- **Exercise material**
---

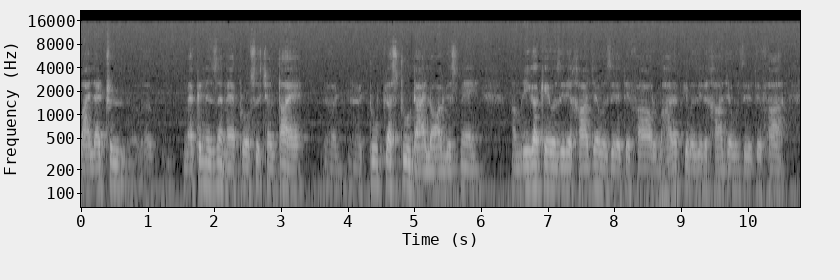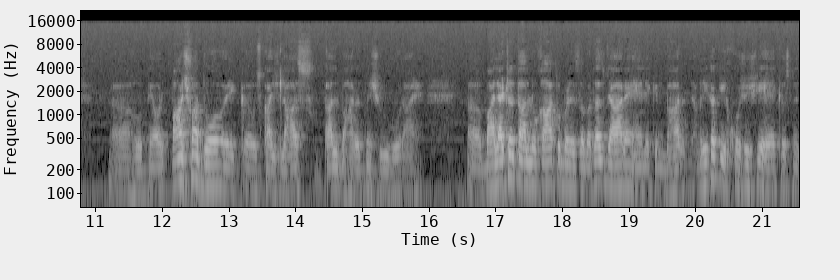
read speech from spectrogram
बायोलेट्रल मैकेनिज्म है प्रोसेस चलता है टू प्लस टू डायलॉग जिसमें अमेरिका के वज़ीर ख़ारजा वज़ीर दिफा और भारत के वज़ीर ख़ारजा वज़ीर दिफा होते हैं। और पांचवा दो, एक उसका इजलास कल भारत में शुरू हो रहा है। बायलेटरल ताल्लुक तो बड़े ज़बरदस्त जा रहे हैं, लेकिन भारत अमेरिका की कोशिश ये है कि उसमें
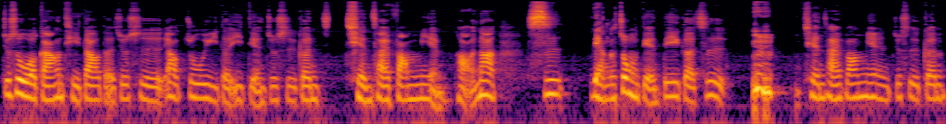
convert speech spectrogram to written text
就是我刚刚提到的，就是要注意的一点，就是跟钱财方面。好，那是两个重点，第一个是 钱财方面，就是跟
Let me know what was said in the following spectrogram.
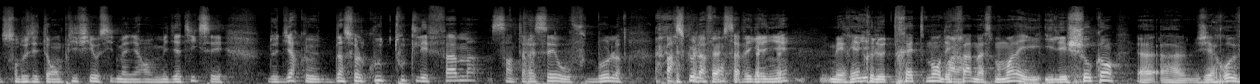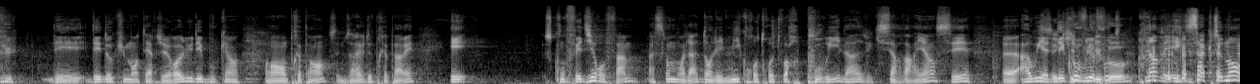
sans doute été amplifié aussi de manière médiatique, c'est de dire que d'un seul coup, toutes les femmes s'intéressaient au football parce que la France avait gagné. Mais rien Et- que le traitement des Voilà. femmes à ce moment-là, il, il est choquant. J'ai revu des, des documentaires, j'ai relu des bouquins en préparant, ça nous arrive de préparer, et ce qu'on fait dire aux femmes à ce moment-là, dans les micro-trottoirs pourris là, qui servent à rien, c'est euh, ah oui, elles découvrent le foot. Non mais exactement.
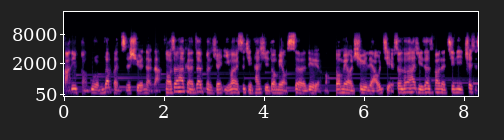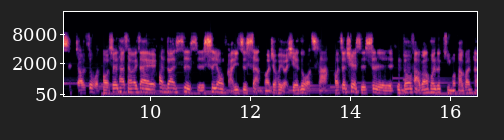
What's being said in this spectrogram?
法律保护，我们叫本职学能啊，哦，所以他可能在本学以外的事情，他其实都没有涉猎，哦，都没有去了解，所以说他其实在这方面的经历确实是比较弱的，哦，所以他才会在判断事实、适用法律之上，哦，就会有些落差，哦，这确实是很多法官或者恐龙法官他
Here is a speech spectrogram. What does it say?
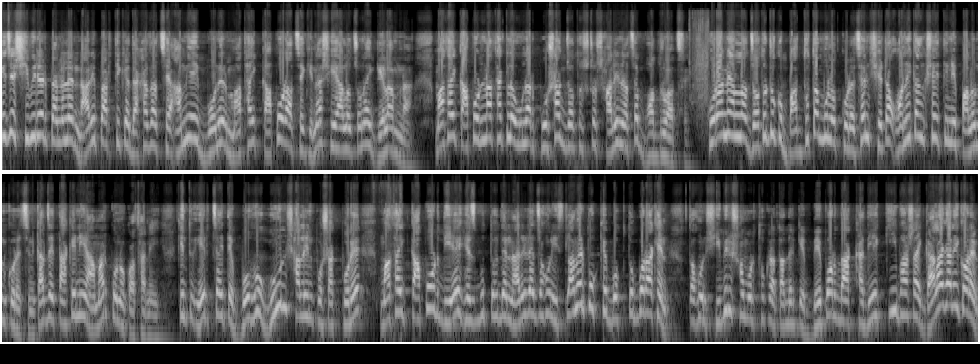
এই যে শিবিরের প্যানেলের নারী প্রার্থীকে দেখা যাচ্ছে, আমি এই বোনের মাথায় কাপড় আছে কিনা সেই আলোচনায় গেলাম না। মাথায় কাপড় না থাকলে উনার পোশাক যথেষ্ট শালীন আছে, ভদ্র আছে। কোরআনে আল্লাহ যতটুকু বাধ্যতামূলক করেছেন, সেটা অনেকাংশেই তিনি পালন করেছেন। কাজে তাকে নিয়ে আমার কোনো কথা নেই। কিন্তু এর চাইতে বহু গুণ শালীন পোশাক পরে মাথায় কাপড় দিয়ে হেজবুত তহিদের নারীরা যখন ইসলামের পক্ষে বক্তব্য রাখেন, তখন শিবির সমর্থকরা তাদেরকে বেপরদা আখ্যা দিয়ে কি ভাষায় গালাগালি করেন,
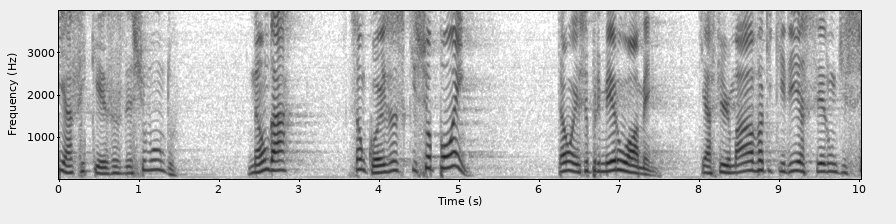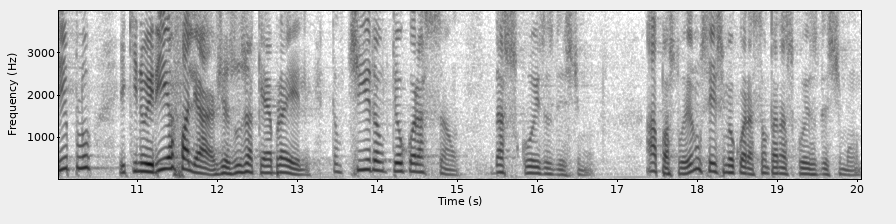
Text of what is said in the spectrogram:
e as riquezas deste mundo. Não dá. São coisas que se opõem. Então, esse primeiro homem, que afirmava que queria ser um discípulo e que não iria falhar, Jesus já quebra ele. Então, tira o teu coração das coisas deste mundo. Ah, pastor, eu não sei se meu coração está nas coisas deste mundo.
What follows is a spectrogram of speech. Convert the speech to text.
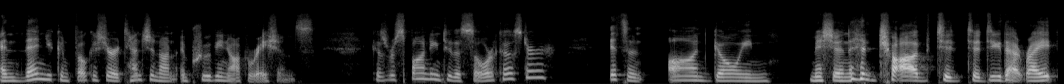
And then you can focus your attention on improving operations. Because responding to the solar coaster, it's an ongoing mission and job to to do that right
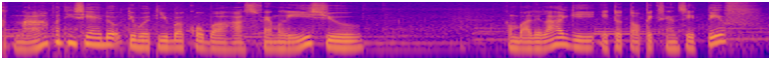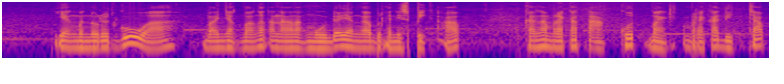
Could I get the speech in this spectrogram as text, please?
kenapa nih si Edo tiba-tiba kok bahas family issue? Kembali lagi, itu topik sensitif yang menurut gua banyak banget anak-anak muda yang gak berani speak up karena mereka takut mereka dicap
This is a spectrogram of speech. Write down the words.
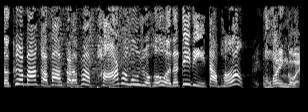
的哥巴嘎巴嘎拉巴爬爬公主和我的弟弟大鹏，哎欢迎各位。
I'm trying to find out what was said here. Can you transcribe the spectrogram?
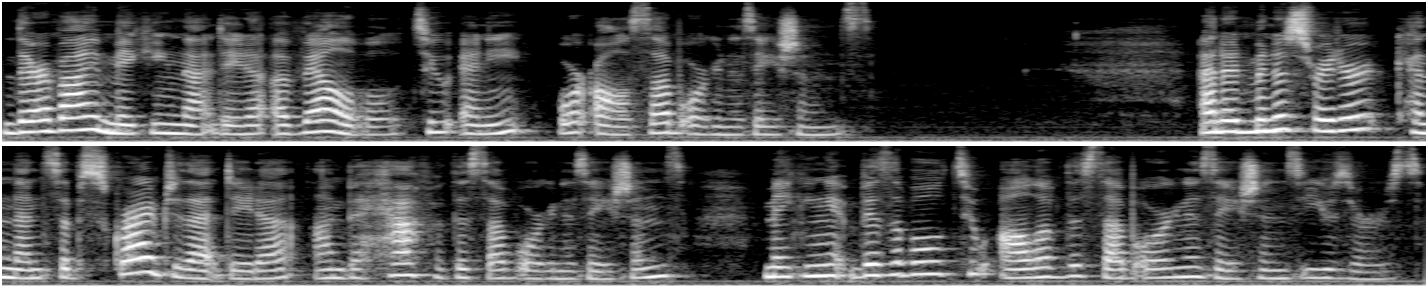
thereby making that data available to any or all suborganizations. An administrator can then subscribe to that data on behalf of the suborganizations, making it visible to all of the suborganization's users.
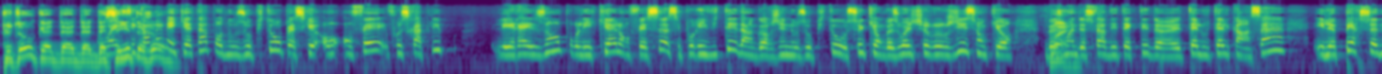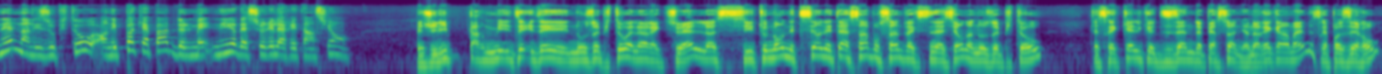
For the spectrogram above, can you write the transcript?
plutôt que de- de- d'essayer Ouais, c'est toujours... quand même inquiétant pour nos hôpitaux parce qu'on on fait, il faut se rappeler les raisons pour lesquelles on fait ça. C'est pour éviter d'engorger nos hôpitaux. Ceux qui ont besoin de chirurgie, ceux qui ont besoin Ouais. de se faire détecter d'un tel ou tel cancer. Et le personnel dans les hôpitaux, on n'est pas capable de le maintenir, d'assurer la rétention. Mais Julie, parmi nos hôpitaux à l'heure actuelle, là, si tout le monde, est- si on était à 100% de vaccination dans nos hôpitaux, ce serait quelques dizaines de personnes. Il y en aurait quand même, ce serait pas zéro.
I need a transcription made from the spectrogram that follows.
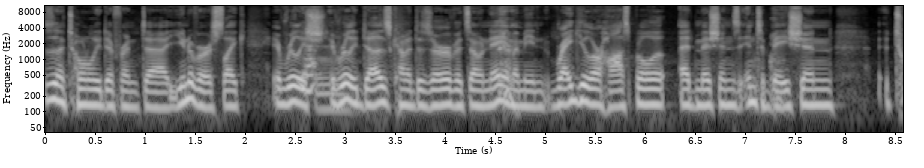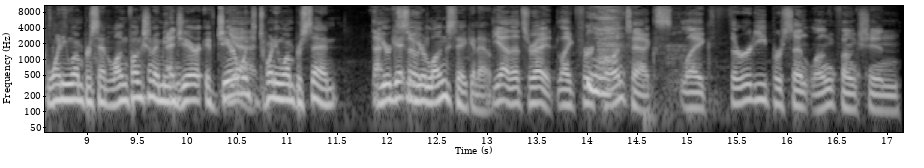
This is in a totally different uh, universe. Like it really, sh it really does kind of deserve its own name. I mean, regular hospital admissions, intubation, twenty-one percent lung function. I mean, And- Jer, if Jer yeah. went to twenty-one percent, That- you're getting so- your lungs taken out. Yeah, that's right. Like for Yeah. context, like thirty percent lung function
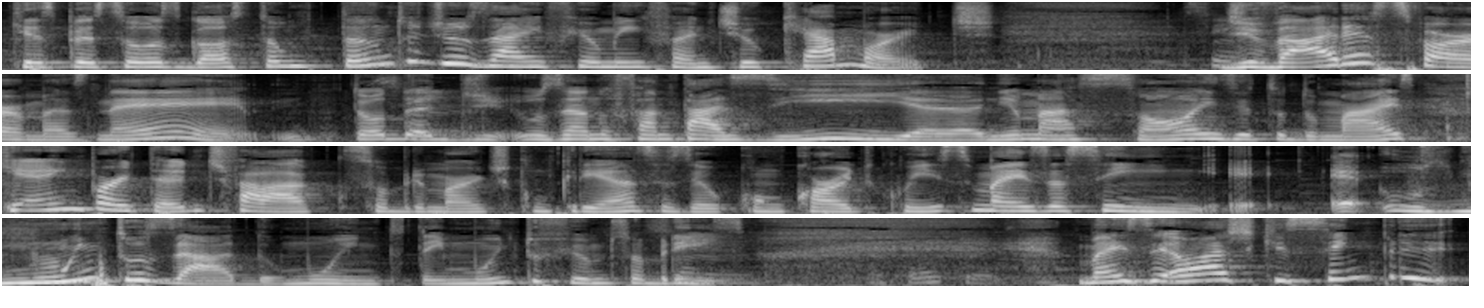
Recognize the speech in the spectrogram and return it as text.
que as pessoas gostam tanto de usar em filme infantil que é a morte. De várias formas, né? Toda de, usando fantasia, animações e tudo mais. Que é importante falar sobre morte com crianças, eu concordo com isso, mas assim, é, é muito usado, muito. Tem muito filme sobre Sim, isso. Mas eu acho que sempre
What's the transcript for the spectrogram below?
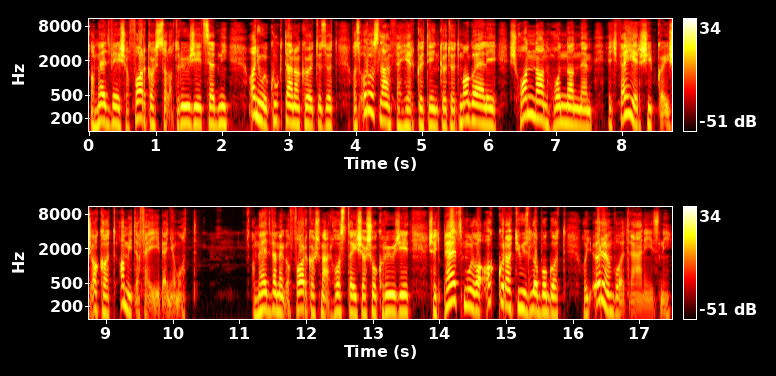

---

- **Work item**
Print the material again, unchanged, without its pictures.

- **Completed task**
read speech from spectrogram
बायोलेट्रल मैकेनिज्म है प्रोसेस चलता है टू प्लस टू डायलॉग जिसमें अमेरिका के वज़ीर ख़ारजा वज़ीर दिफा और भारत के वज़ीर ख़ारजा वज़ीर दिफा होते हैं। और पांचवा दो, एक उसका इजलास कल भारत में शुरू हो रहा है। बायलेटरल ताल्लुक तो बड़े ज़बरदस्त जा रहे हैं, लेकिन भारत अमेरिका की कोशिश ये है कि उसमें
convert speech spectrogram to written text
就是我刚刚提到的，就是要注意的一点，就是跟钱财方面。好，那是两个重点，第一个是 钱财方面，就是跟
Let me know what was said in the following spectrogram.
sans doute été amplifié aussi de manière médiatique, c'est de dire que d'un seul coup, toutes les femmes s'intéressaient au football parce que la France avait gagné. Mais rien Et- que le traitement des Voilà. femmes à ce moment-là, il, il est choquant. J'ai revu des, des documentaires, j'ai relu des bouquins en préparant, ça nous arrive de préparer, et ce qu'on fait dire aux femmes à ce moment-là, dans les micro-trottoirs pourris là, qui servent à rien, c'est euh, ah oui, elles découvrent le foot. Non mais exactement.
What's being said in this spectrogram?
法律保护，我们叫本职学能啊，哦，所以他可能在本学以外的事情，他其实都没有涉猎，哦，都没有去了解，所以说他其实在这方面的经历确实是比较弱的，哦，所以他才会在判断事实、适用法律之上，哦，就会有些落差，哦，这确实是很多法官或者恐龙法官他
Here is a speech spectrogram. What does it say?
এই যে শিবিরের প্যানেলের নারী প্রার্থীকে দেখা যাচ্ছে, আমি এই বোনের মাথায় কাপড় আছে কিনা সেই আলোচনায় গেলাম না। মাথায় কাপড় না থাকলে উনার পোশাক যথেষ্ট শালীন আছে, ভদ্র আছে। কোরআনে আল্লাহ যতটুকু বাধ্যতামূলক করেছেন, সেটা অনেকাংশেই তিনি পালন করেছেন। কাজে তাকে নিয়ে আমার কোনো কথা নেই। কিন্তু এর চাইতে বহু গুণ শালীন পোশাক পরে মাথায় কাপড় দিয়ে হেজবুত তহিদের নারীরা যখন ইসলামের পক্ষে বক্তব্য রাখেন, তখন শিবির সমর্থকরা তাদেরকে বেপরদা আখ্যা দিয়ে কি ভাষায় গালাগালি করেন,
Text of what is said in the spectrogram:
e as riquezas deste mundo. Não dá. São coisas que se opõem. Então, esse primeiro homem, que afirmava que queria ser um discípulo e que não iria falhar, Jesus já quebra ele. Então, tira o teu coração das coisas deste mundo. Ah, pastor, eu não sei se meu coração está nas coisas deste mundo.
What follows is a spectrogram of speech. Convert the speech to text.
And then you can focus your attention on improving operations. Because responding to the solar coaster, it's an ongoing mission and job to to do that right
Could I get the speech in this spectrogram as text, please?
kenapa nih si Edo tiba-tiba kok bahas family issue? Kembali lagi, itu topik sensitif yang menurut gua banyak banget anak-anak muda yang gak berani speak up karena mereka takut mereka dicap
This is a spectrogram of speech. Write down the words.
的哥巴嘎巴嘎拉巴爬爬公主和我的弟弟大鹏，哎欢迎各位。
I'm trying to find out what was said here. Can you transcribe the spectrogram?
thereby making that data available to any or all suborganizations. An administrator can then subscribe to that data on behalf of the suborganizations, making it visible to all of the suborganization's users.
For the spectrogram above, can you write the transcript?
plutôt que de- de- d'essayer Ouais, c'est toujours... quand même inquiétant pour nos hôpitaux parce qu'on on fait, il faut se rappeler les raisons pour lesquelles on fait ça. C'est pour éviter d'engorger nos hôpitaux. Ceux qui ont besoin de chirurgie, ceux qui ont besoin Ouais. de se faire détecter d'un tel ou tel cancer. Et le personnel dans les hôpitaux, on n'est pas capable de le maintenir, d'assurer la rétention. Mais Julie, parmi nos hôpitaux à l'heure actuelle, là, si tout le monde, est- si on était à 100% de vaccination dans nos hôpitaux, ce serait quelques dizaines de personnes. Il y en aurait quand même, ce serait pas zéro.
I need a transcription made from the spectrogram that follows.
This is in a totally different uh, universe. Like it really, sh it really does kind of deserve its own name. I mean, regular hospital admissions, intubation, twenty-one percent lung function. I mean, And- Jer, if Jer yeah. went to twenty-one percent, That- you're getting so- your lungs taken out. Yeah, that's right. Like for Yeah. context, like thirty percent lung function
Recognize the speech in the spectrogram and return it as text.
que as pessoas gostam tanto de usar em filme infantil que é a morte. De várias formas, né? Toda de, usando fantasia, animações e tudo mais. Que é importante falar sobre morte com crianças, eu concordo com isso, mas assim, é, é muito usado, muito. Tem muito filme sobre Sim, isso. Mas eu acho que sempre
What's the transcript for the spectrogram below?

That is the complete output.